Slithering Death Monsters
“I found your site after purchasing your book ‘Create Your Own Florida Food Forest’. I’m not in Florida, but thought your book would be helpful for my climate. It has been and has given me many ideas to adapt to my garden. I’m in the wet tropics of northern Australia.
One line in your book really resounded with me, it was where you referred to “slithering death monsters”. I love that line, and I take it to heart. My garden is full of ‘slithering death monsters’. Some of the most venomous snakes known to humanity, live in my area and regularly visit my garden. Coastal Taipan, Eastern Brown Snake, King Brown Snake, Red-bellied Black Snake, to name a few.
As you can imagine safely establishing a food forest under these circumstances can be challenging. Piled up branches or prunings could conceal slithering death monsters at my toes. So positioning such mulch must be carefully thought through. Being older I can no longer get to my feet quickly, so no kneeling, all gardening must be done from a standing position for a quick get away when needed (and there have been a few). Harvesting amid lush leafy growth requires its own strategies. I was once chased from a garden bed by a snake that did not appreciate my seed harvesting activities. I also do not recommend setting foot outside after sunset.
Oh yes, ‘slithering death monsters’ resonates within my being.”

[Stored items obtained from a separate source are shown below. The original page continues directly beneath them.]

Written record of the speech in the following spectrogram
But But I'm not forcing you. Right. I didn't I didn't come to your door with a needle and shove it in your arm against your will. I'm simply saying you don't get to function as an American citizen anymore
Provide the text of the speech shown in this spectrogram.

While researching Costa Rica one day a few years back, I soon came to realize that my food forest designs for Florida didn’t necessarily carry over to the more exciting ecology of the tropics.
When deadly creatures lurk in brush and brush piles, trees and rock piles, well, creating a wild jungle of food isn’t the best idea, as it can get you killed. Going for an orchard with lots of shorn grass is safer.

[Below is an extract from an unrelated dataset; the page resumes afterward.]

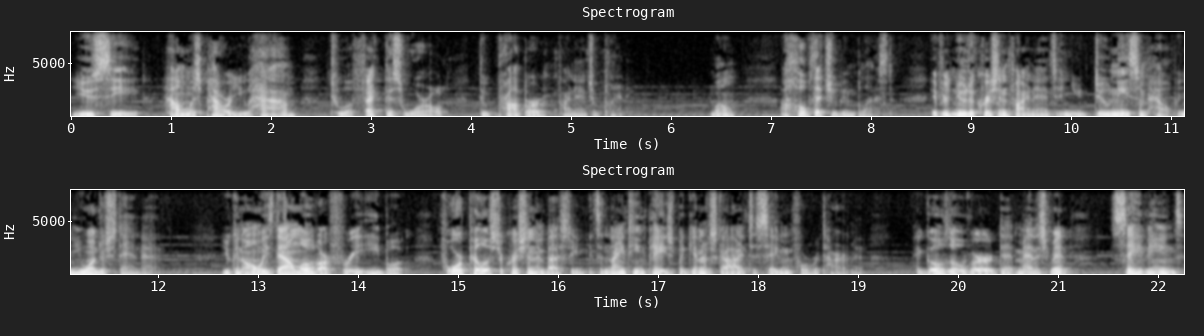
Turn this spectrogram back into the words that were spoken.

The snakes of Florida aren’t a big deal, with the exception of water moccasins and diamondback rattlers, both of which are only common in certain ecosystems. Even the very venomous coral snake is an inoffensive creature with few deaths to its credit.
That one was wandering between my garden beds back in North Florida.
But when you have a list of snakes like “Coastal Taipan, Eastern Brown Snake, King Brown Snake, Red-bellied Black Snake” – yeah, a food forest design needs to take these creatures into account.
As much as you might love nature, nature doesn’t always love you. Actually, nature is a total jerk sometimes.